What Makes a Good Magnifier?

Each magnifier offers a different approach to a problem – how well the solution will work in a given situation will depend on the properties of the magnifier. There are three factors that usually determine what a magnifier is best for: 

  • Optical power
  • Focal length
  • Size of the lens

They vary widely, and choosing the right magnifier for a specific eye condition or to perform a certain task will depend on choosing the magnifier with the right characteristics. With that said, we will take a deeper look at each of these factors and why they are important. 

Optical power

Depending on the optical power of the lens, we are able to see the details that we need up close. Optical power can be measured in two ways - the magnification of the lens and the diopter.

How big the magnification is depends on how many times bigger we see an object through the lens while the object fits properly in the visual field. If an object appears two times bigger, then the magnification is 2x; if it appears 5 times bigger, it's 5x.

Diopters on the other hand are the ability of the lens to bend light in order to make an object appear bigger. Higher diopters are achieved by a steeper curvature of the lens, which enables for a bigger enlargement of the object you are trying to view. If you know the diopter of a lens, it is also possible to tell how much their magnification is. A single diopter is equal to about 0.25 magnification.

Size of the lens

How big the magnifier's field of view is usually depends on this. It also determines the size of a magnifier and how compact it is. Generally, the lower the optic power you need, the more flexible you can be when choosing a magnifier.

For example, 2x magnifiers have big lenses and give you a wide field of view. They do not require a lot of optical power, since you would not be using them for tasks that need precision, but for those in which it's more important to be able to see a larger area.

When a higher optical power is required, that also affects the size of the lens and in turn of the magnifier itself. The more powerful lenses are, the bigger the curvature they need. That makes them more precise, but because they are smaller their field of view is reduced, so it might be difficult to use them when reading a book, for example. 

Focal length

Focal length is the distance from the lens where the object you want to view is in focus. This is important to consider, because it can mean the difference between doing your tasks comfortably or struggling. 

Magnifiers with smaller magnifications offer a bigger focal length compared to those with bigger magnifications. With a bigger focal length you can view the object from farther away and still be in focus. However, a higher magnification means that both the object that you want to view and your eye will need to be closer to the lens to keep it in focus, since the focal length will be smaller.

In conclusion 

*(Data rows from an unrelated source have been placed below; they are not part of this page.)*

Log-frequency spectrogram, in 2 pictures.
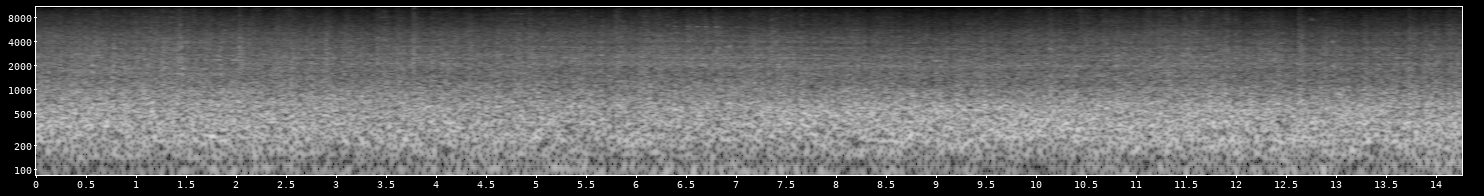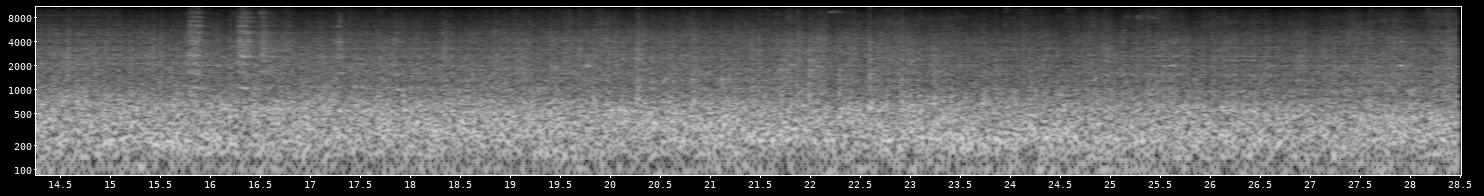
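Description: Freight train cars, mostly boxcars, rolling past at close range at a steady speed: a continuous noise of steel wheels running on the rails.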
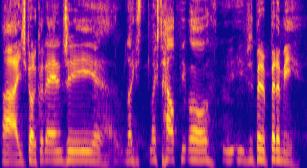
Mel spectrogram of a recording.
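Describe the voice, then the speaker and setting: A man's voice: on the high side, a little fast. A man from South Wales with a South Welsh accent, giving casual testimonial answers in informal, clipped short phrases. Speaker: academy student giving a testimonial.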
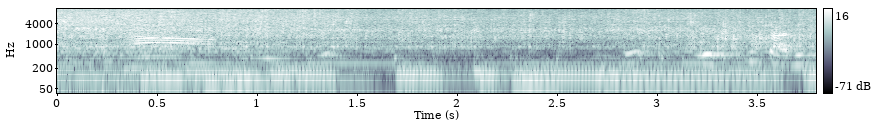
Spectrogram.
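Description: Curry leaves crackling in hot mustard oil for a prawn and raw mango dish, a loud, close, continuous frying sizzle with small pops and crackles throughout, no speech over it.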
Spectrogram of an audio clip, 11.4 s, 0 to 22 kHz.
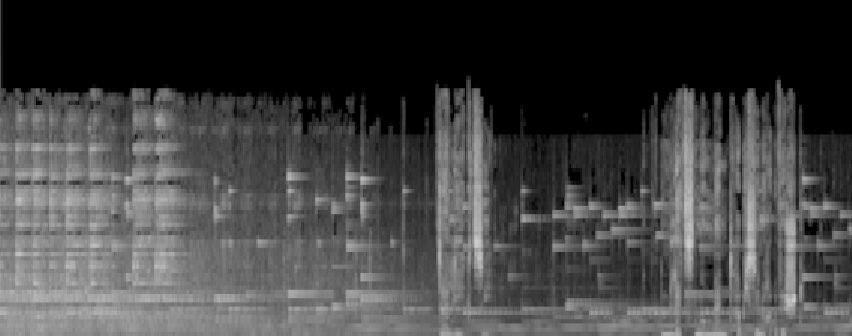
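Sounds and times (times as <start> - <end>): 
tram running on its rails: 0.0 - 6.5
speech: 5.9 - 6.7, 8.8 - 10.8.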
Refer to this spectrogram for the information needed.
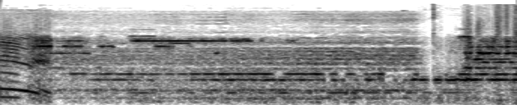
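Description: Many car horns in Piața Unirii in the capital blare together on a countdown signal, trying to be louder than South African vuvuzelas: one long, loud, continuous chorus of steady, overlapping tones, with a brief dip near the end before the honking swells again.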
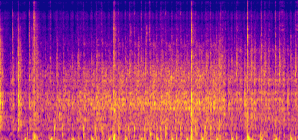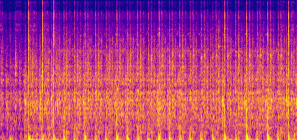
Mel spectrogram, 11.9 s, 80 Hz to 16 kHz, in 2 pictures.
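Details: Petter A11 (A1 series 2) single-cylinder vintage stationary engine, first start after years sitting damp: uneven chuffing about two beats a second, ragged and hunting; owner suspects fuel starvation from dirt in the carburetor.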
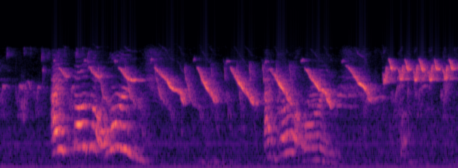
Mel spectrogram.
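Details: Spanish Timbrado canary delivering rapid trilled sequences of descending sweeps, rich in lower overtones, closing with a quick high rattle; a faint hum runs underneath.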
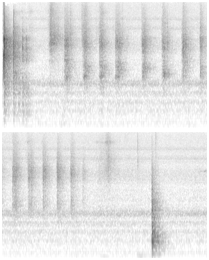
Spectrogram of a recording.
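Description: A sharp clack, then a hand spice mill being twisted in a run of short grinding strokes, about three a second, and near the end a knock as it is set down on the wooden counter.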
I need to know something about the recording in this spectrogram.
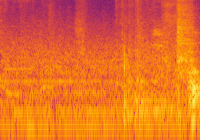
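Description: Background music and hall noise, with two sharp smacks, one a little past a second in and a louder one near the end, typical of boxing gloves landing during sparring.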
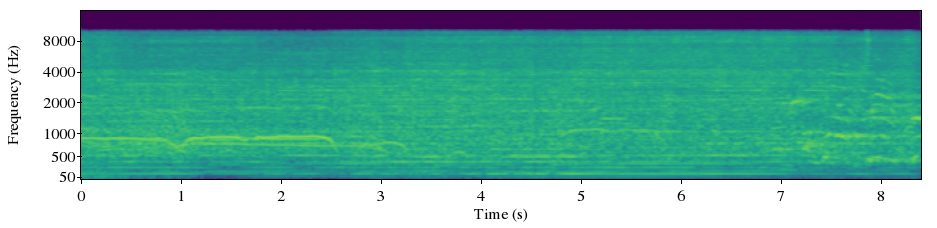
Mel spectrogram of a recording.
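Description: Live rock band playing sustained chords in an arena, with audience voices singing and shouting along close to the recorder.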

These 3 factors play a major role when it comes to the comfort and aid that an optical magnifier can offer in your daily life, so it's good to take them into account when choosing one. If you feel like optical magnifiers are not strong enough for you, you can always try an electronic magnifier, a powerful device that offers a wide field of view in a computer screen and can reach magnification levels far higher than those of a traditional magnifier.

We hope that now that you have more information, you'll feel more confident when choosing a magnifier. Have a look at our collection of magnifiers and low vision aids and if you have any questions or require some support send us a message at support@visionenhancers.co.uk or give us a call: (+44)7 862 478 062